There are many things to consider when starting a business and the attorneys at Law offices of J. Craig Demetras are experienced with handling your questions and providing the necessary foundation for your business structure. Here are some of the most frequent questions our office initially receives from our clients.
1. What business entity is best for my company needs? Should I form a limited partnership, an LLC, an S-Corporation, or a C-Corporation? There are a few legal structures for businesses to consider, such as a limited partnership, a limited liability company (LLC), an S-Corporation or a C-Corporation. Each type of structure has its own requirements for formation and maintaining status. A partnership, like a sole proprietorship, attaches personal liability to the owners of the business; however, a limited partnership will offer some liability protection, but this protection is limited to the amount of capital contributed by the limited partner while the general partner continues to hold unlimited liability.
The popular LLC provides member’s liability to be limited to the amount of capital contribution. An LLC is generally protected from personal liability without being required to observe corporate formalities. Unlike Corporations, LLCs are not subject to double taxation, but instead enjoy pass-through taxation, similar to partnerships or sole proprietorships. Although LLCs provide more freedom, there is in fact less legal certainty behind them because statutory and case law is less developed. Moreover, and up until recently, courts have begun to attach personal liability to members of LLCs (e.g., bankruptcy court).
A corporation is a legal entity that is separate from its owner, which generally shields that owner from personal liability. Corporations are subject to double taxation and require various formalities to maintain their status, such as conducting annual meetings, recording meeting minutes, electing directors, and issuing stock certificates.
An S-Corporation offers stockholder’s liability protection to the extent of the amount of capital contributed. S-Corporations require no more than 100 stockholders, only specific types of stockholders, and only one class of stock. On the other hand, a C-Corporation issues both common stock and preferred stock. In addition, some elect to be treated as an S-Corporation for U.S. federal income tax purposes.
A C-Corporation is the most common entity form for a public company. LLCs and limited partnerships are typically converted to C-Corporations before an initial public offering. An S-Corporation can easily be converted later into a C-Corporation (e.g., before an initial public offering).
As mentioned above, each business entity serves a specific purpose and can serve your business needs depending on what goods or services you plan to provide. Our firm is committed to offering the best legal advice on moving forward with your business.
2. Should I incorporate in Nevada? Delaware is the most common state of incorporation because of its well-developed corporate law. However, if your business is in Nevada, then it is to your benefit to incorporate where the business located. Nevada is very pro-business so if your business is in Nevada then incorporating in Nevada may be best option to save you from additional fees and complexities of incorporating elsewhere.
3. What are the biggest challenges with starting my own business? Starting a business can be very time consuming and challenging for the development of your product or service.
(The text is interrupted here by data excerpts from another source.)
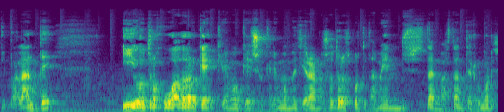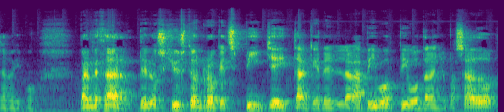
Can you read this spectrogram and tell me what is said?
y para adelante. Y otro jugador que queremos que eso queremos mencionar nosotros porque también están bastantes rumores ahora mismo. Para empezar, de los Houston Rockets, PJ Tucker, el ala pivot, pivot del año pasado.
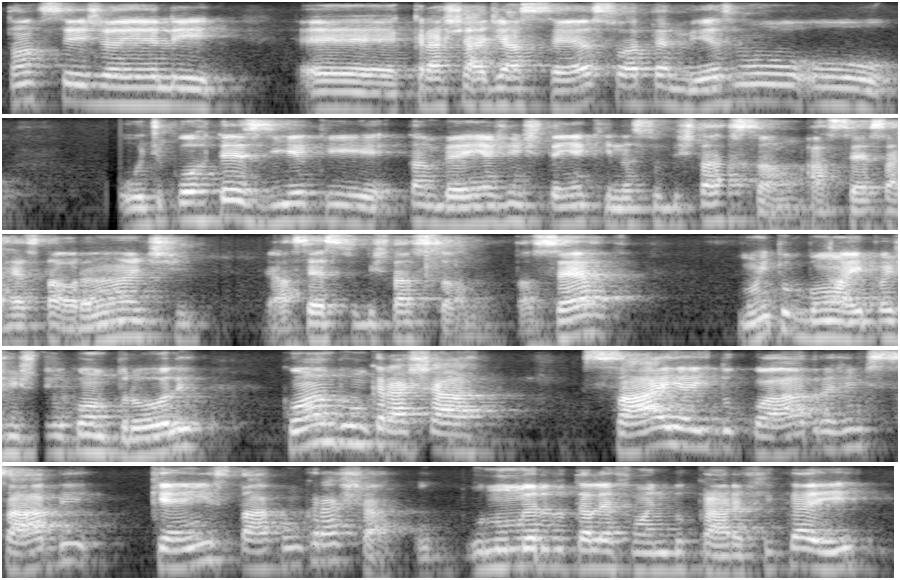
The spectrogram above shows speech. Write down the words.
Tanto seja ele é, crachá de acesso, ou até mesmo o, o de cortesia que também a gente tem aqui na subestação. Acesso a restaurante, acesso à subestação, tá certo? Muito bom aí para a gente ter o controle. Quando um crachá sai aí do quadro, a gente sabe quem está com o crachá. O, o número do telefone do cara fica aí,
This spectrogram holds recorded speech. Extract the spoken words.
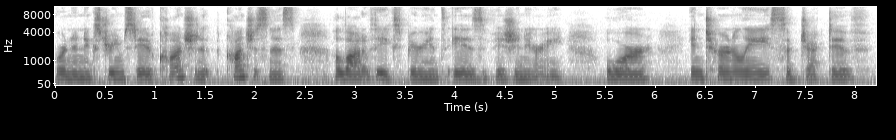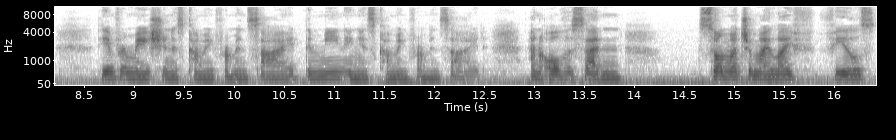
or in an extreme state of consciousness, a lot of the experience is visionary or internally subjective. The information is coming from inside, the meaning is coming from inside. And all of a sudden, so much of my life feels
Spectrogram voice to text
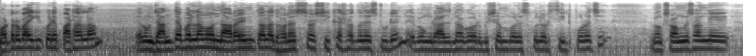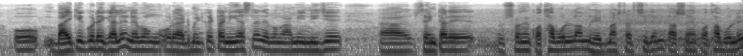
মোটর বাইকে করে পাঠালাম এবং জানতে পারলাম ও নারায়ণতলা ধনেশ্বর শিক্ষা সদনের স্টুডেন্ট এবং রাজনগর বিশ্বম্বর স্কুলের সিট পড়েছে এবং সঙ্গে সঙ্গে ও বাইকে করে গেলেন এবং ওর অ্যাডমিট কার্ডটা নিয়ে আসলেন এবং আমি নিজে সেন্টারের সঙ্গে কথা বললাম হেডমাস্টার ছিলেন তার সঙ্গে কথা বলে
Some challenges that our firm can assist you with are developing a business plan that addresses the proper formation, capital and cash flow, and continued legal services through our firm, as well as our firm serving as your registered agent. In addition, depending on the nature of your business, obtaining the necessary permits, licenses, or registrations for your business can be a challenge to begin operating as a legitimate a business (e.g., city and county business permits or licenses, zoning permit, Federal and State tax/employer ID’s, etc.).